After the inspection, an appraiser uses two or three approaches to determining the value of real property: sales comparison and, in the case of a rental property, an income approach.

Replacement Cost

This is where we use information on local construction costs, the cost of labor and other factors to ascertain how much it would cost to build a property comparable to the one being appraised. This figure commonly sets the maximum on what a property would sell for. It's also the least used method.

Paired Sales Analysis

Appraisers become very familiar with the communities in which they work. They innately understand the value of specific features to the residents of that area. Then, the appraiser researches recent transactions in the vicinity and finds properties which are 'comparable' to the real estate being appraised. By assigning a dollar value to certain items such as upgraded appliances, additional bathrooms, additional living area, quality of construction, lot size, we adjust the comparable properties so that they are more accurately in line with the features of subject.

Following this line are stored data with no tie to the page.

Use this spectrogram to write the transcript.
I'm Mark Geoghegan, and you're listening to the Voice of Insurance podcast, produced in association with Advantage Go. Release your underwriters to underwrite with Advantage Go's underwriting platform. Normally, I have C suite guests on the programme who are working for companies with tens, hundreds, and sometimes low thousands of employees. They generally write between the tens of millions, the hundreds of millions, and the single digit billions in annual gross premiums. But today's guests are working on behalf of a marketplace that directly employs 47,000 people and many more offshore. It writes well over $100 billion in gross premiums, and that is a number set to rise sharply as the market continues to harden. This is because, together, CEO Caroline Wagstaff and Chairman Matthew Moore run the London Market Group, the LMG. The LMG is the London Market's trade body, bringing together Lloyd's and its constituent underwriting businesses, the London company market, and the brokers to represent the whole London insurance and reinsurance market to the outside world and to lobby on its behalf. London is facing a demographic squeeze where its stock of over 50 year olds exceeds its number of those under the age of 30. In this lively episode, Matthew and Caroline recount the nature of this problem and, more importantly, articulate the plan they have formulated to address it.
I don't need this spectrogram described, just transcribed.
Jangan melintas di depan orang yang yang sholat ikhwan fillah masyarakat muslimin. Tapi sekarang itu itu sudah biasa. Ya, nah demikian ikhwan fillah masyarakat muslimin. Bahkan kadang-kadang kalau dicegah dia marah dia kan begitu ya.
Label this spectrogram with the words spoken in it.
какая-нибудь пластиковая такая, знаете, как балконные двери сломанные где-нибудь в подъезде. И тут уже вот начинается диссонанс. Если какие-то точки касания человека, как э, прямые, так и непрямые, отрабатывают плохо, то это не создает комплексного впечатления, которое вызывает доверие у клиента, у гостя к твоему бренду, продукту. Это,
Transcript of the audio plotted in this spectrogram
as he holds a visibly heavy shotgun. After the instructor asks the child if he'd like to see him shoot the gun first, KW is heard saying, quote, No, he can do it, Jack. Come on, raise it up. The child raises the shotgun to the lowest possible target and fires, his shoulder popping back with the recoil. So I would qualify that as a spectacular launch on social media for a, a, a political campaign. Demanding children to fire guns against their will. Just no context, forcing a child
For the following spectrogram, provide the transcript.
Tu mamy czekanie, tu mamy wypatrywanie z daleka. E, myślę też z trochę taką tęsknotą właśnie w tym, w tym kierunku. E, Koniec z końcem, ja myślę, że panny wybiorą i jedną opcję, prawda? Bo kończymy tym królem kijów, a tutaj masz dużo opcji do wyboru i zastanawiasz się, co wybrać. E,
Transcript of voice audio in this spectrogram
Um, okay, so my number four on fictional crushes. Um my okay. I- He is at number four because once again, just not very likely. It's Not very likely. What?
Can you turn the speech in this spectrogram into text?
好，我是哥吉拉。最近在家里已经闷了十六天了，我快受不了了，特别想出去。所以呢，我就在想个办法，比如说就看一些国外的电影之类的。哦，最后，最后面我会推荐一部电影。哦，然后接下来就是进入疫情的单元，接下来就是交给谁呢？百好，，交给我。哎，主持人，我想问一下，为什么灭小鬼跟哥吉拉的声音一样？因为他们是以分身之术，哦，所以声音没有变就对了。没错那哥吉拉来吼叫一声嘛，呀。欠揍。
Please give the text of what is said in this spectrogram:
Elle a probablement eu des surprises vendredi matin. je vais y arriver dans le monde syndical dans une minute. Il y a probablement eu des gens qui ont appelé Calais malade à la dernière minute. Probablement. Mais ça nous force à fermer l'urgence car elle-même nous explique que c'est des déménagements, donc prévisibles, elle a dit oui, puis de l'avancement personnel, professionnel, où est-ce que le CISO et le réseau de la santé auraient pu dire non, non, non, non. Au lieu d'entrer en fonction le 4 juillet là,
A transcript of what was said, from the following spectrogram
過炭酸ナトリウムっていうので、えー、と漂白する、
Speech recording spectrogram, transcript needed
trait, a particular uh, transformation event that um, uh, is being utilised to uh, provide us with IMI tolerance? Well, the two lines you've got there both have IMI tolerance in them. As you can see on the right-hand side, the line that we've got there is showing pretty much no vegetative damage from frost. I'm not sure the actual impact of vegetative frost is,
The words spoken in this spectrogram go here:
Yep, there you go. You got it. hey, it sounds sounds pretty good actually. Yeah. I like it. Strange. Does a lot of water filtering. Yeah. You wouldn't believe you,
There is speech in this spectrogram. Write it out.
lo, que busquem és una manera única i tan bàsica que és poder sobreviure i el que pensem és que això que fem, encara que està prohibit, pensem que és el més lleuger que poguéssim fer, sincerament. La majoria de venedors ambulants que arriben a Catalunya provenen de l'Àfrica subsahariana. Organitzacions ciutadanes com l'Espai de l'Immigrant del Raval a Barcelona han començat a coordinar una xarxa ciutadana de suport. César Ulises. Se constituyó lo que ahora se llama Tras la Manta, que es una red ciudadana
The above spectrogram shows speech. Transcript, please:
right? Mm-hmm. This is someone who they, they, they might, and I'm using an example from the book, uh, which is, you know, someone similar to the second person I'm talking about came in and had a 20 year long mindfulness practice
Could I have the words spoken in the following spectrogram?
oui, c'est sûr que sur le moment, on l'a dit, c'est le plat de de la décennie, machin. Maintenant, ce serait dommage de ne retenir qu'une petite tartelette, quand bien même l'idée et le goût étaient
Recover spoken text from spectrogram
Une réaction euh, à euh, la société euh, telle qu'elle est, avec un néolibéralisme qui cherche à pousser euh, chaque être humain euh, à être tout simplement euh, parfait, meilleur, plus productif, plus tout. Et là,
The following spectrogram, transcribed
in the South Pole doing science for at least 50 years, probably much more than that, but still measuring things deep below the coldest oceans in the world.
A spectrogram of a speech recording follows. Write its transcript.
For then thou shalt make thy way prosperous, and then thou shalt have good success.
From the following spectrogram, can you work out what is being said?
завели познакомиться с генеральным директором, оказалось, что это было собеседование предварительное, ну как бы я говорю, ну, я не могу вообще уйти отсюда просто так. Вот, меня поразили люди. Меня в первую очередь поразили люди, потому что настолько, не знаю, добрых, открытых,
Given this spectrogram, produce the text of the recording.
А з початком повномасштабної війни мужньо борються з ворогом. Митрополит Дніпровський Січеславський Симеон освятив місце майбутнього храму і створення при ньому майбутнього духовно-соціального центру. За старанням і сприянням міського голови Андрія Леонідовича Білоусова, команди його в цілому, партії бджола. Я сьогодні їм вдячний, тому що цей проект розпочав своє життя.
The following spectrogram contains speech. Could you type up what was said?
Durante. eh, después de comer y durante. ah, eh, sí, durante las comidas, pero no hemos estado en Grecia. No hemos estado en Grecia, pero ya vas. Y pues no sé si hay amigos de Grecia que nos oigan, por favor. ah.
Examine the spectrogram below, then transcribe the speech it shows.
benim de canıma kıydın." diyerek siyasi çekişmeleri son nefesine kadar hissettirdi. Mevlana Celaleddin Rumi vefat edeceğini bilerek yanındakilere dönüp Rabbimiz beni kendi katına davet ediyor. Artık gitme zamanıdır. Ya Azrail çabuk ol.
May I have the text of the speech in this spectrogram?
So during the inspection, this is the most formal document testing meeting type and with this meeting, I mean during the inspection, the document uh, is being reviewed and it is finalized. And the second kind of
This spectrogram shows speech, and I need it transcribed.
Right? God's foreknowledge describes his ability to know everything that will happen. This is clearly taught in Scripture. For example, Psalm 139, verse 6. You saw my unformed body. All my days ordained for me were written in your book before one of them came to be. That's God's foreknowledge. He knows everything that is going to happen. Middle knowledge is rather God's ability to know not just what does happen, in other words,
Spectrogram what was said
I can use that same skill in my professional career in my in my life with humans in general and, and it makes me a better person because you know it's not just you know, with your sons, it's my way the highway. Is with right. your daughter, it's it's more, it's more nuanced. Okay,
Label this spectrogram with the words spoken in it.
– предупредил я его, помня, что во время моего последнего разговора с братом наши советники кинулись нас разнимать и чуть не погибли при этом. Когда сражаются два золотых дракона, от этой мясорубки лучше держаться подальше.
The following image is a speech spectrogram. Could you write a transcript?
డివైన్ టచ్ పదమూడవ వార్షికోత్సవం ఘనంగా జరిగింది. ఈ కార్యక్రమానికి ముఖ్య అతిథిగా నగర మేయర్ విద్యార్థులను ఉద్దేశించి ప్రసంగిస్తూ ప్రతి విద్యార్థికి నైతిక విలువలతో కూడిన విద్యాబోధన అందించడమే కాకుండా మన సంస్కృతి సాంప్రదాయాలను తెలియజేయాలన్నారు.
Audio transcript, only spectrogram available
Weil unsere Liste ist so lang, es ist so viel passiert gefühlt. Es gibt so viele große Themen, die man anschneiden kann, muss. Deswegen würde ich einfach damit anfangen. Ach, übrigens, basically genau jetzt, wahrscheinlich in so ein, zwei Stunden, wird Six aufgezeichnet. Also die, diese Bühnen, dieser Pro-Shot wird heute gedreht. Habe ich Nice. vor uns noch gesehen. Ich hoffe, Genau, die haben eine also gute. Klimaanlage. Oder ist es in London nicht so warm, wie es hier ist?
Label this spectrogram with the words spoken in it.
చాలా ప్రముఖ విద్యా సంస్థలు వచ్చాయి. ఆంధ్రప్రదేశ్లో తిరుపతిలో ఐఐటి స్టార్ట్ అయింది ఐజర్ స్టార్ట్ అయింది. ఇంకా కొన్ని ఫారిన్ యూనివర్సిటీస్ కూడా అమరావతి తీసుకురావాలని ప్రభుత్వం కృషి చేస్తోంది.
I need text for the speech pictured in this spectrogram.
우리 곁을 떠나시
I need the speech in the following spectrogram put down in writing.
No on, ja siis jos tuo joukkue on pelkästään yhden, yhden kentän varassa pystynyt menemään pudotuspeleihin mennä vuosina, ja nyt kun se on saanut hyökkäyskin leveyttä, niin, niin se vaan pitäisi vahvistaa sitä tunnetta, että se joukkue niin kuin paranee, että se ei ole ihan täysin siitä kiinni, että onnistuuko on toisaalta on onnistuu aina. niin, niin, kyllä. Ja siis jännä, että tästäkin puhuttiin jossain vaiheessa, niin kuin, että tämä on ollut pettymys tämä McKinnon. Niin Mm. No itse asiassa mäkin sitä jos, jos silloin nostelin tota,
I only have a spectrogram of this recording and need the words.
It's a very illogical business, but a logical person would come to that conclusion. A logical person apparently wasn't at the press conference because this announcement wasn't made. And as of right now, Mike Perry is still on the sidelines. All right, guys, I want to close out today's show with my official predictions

  • For example, if the comparable property has a fireplace and the subject does not, the appraiser may deduct the value of a fireplace from the sales price of the comparable home.
  • However, in the case where the subject has something such as an extra half bath that a comparable doesn't have, the appraiser might add the value of that bath to the comparable property.

A true estimate of what the subject could sell for can only be determined once all differences between the comps and the subject have been evaluated. At (208) 782-0233, we are an authority in knowing the worth of particular items in Blackfoot and Bingham County neighborhoods. This approach to value is most often given the most importance when an appraisal is for a real estate purchase.

Valuation Using the Income Approach

A third method of valuing a property is sometimes employed when an area has a reasonable number of renter occupied properties. In this case, the amount of income the property generates is factored in with income produced by similar properties to determine the current value.

Putting It All Together

Combining information from all applicable approaches, the appraiser is then ready to state an estimated market value for the property in question. It is important to note that while the appraised value is probably the most reliable indication of what a property is worth, it probably will not be the price at which the property closes. There are always mitigating factors such as the seller's desire to get out of the property, urgency or 'bidding wars' that may adjust the final price up or down. But the appraised value is typically employed as a guideline for lenders who don't want to loan a buyer more money than the property is actually worth. It all comes down to this, an appraiser from (208) 782-0233 will guarantee you discover the most accurate property value, so you can make profitable real estate decisions.